The ‘homework economy’ outside ‘the home’
“The extreme mobility of capital and the emerging international division of labour are intertwined with the emergence of new collectivities, and the weakening of familiar groupings.”
“In the prototypical Silicon Valley, many women’s lives have been structured around employment in elcctronics- dependent jobs, and their intimate realities include serial heterosexual monogamy, negotiating childcare, distance from extended kin or most other forms of traditional community, a high likelihood of loneliness and extreme economic vulnerability as they age.”
Gordon, Richard, and Linda M. Kimball. “High technology, employment and the challenges to education.” Prometheus 3.2 (1985): 315-330.
“To be feminized means to be made extremely vulner- able; able to be disassembled, reassembled, exploited as a reserve labour force… factory, home and market are integrated on a new scale and that the places of women are crucial and need to be analysed for differ- l’nces among women and for meanings for relations between men and women in various situations.”
“The homework economy as a world capitalist organizational structure is made possible by (not caused by) the new technologies. The success of the attack on rela- tively privileged, mostly white, men’s unionized jobs is tied to the power of the new communications technologies to integrate and control labour despite extensive disper- sion and decentralization. The consequences of the new technologies are felt by women both in the loss of the family (male) wage (if they ever had access to this white privi- lege) and in the character of their own jobs, which are becoming capital-intensive; for example, office work and nursing.”
“Technologies like video games and highly miniatur- ized televisions seem crucial to production of modern forms of ‘private life’.”
Books, etc., did the same no?
Cyborgs: a myth of political identity
“Cyborg politics is the struggle for language and the struggle against perfect communication, against the one code that translates all meaning perfectly, the central dogma of phallogocentrism.”
“Cyborg politics is the struggle for language and the struggle against perfect communication, against the one code that translates all meaning perfectly, the central dogma of phallogocentrism. That is why cyborg politics insist on noise and advocate pollution, rejoicing in the illegitimate fusions of animal and machine.”
Anne McCaffrey’ s pre-feminist The Ship Who Sang (1969) explored the consciousness of a cyborg, hybrid of girl’s brain and complex machinery, formed after the birth of a severely handicapped child. Gender, sexuality, embodiment, skill: all were reconstituted in the story. Why should our bodies end at the skin, or include at best other beings encapsulated by skin?

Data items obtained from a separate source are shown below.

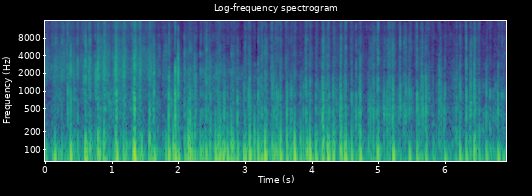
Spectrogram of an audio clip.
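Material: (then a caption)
Leather. A blue smooth leather jacket, soft and flexible, is held up in both hands while long nails and fingertips scratch and rub the leather. The result is a rapid, uneven stream of dull, low, muffled taps and thumps, with soft scratchy rustling over the top.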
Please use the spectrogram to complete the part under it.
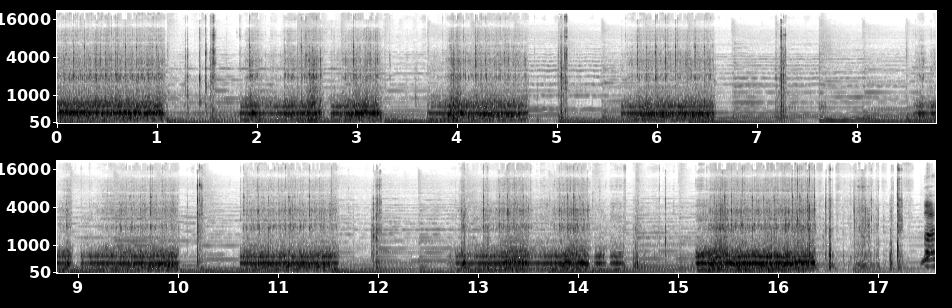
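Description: A sewing machine stitches a plushie's neck piece onto its face, running in loud bursts of rapid mechanical whirring with short pauses between runs.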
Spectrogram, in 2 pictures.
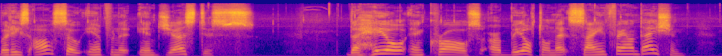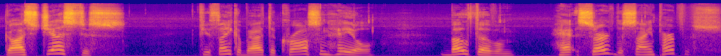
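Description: Projecting his voice, a man talks very slowly in a high pitch, his tone bright and sharp and his intonation lively. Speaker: preacher. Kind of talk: sermon.

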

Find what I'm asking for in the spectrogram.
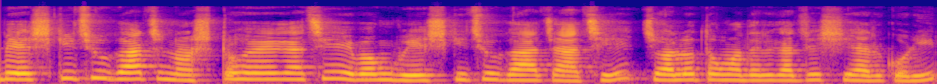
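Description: A high-pitched woman on a very clean recording, the background silent. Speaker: gardening YouTuber. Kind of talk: tutorial. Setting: outdoors.

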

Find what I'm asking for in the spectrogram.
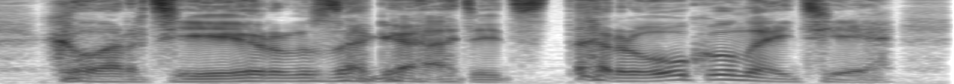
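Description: Very slow and full of vocal fry, a man's fairly low voice moves through very wide pitch swings. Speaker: audiobook narrator of scary stories. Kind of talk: scripted horror story narration, reading aloud. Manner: hushed, eerie, slow and tense, building dread; shifts between voices: hoarse old witch, frightened young man.

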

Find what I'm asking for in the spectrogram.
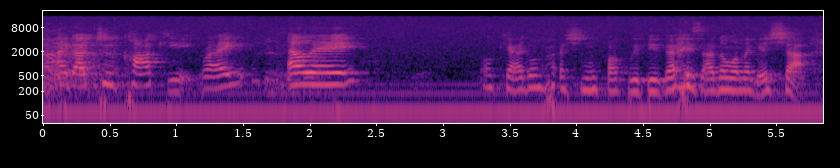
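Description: A woman with a Japanese accent, lively intonation and a moderate pace, over light background noise. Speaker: stand-up comedian. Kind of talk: stand-up. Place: stage. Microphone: handheld.

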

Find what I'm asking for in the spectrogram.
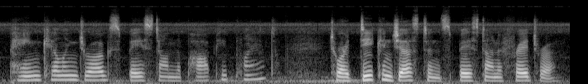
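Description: Over light background noise, a woman speaks at a moderate pace with ordinary pitch variation, the sound dry with no echo. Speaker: herbal teacher. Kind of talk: instructional presentation. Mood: calm, gentle. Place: forest.

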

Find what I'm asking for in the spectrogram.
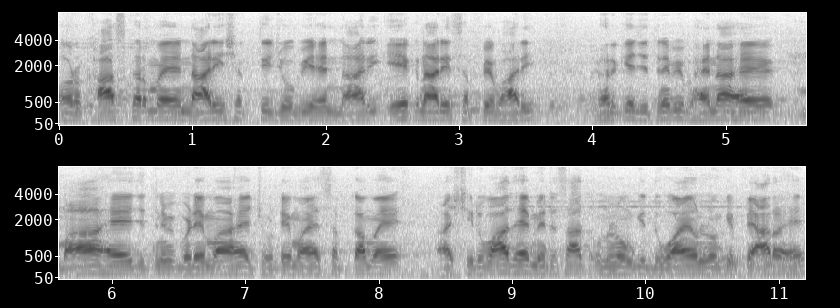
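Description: Intonation stays monotone and flat at a moderate pace, with light background noise. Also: man. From Hyderabad, India. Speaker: reality show contestant. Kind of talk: interview answer. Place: hall. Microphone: handheld.

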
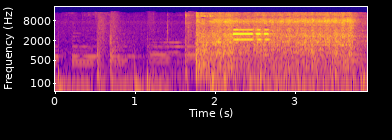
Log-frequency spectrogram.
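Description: The starter of a Vespa scooter is pressed and its engine turns over, a few short whirring bursts and beeps before it catches and settles into a steady, close running drone.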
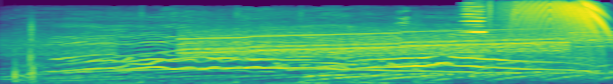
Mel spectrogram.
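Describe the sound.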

The Bateson example of the blind man with the stick: ”IN STEPS TO AN ECOLOGY OF MIND, THE ANTHROPOLOGIST and scientist Gregory Bateson repeatedly uses a simple example to chal- lenge taken-for-granted assumptions about the body and the self. Consider, he says, a blind man with a stick. “Where,” Bateson asks, “does the blind man’s self begin? At the tip of the stick? At the handle of the stick? Or at some point halfway up the stick?” (Davis, Joseph E. “If the ‘Human’ Is Finished, What Comes Next?: a Review Essay.” (2007): 1–16. Print.) “Intense pleasure in skill, machine skill, ceases to be a sin, but an aspect of embodiment. The machine is not an it to be animated, worshipped and dominated. The machine is us, our processes, an aspect of our embodiment. We can be responsible for machines; they do not dominate m· threaten us. We are responsible for boundaries; we are they” – P 315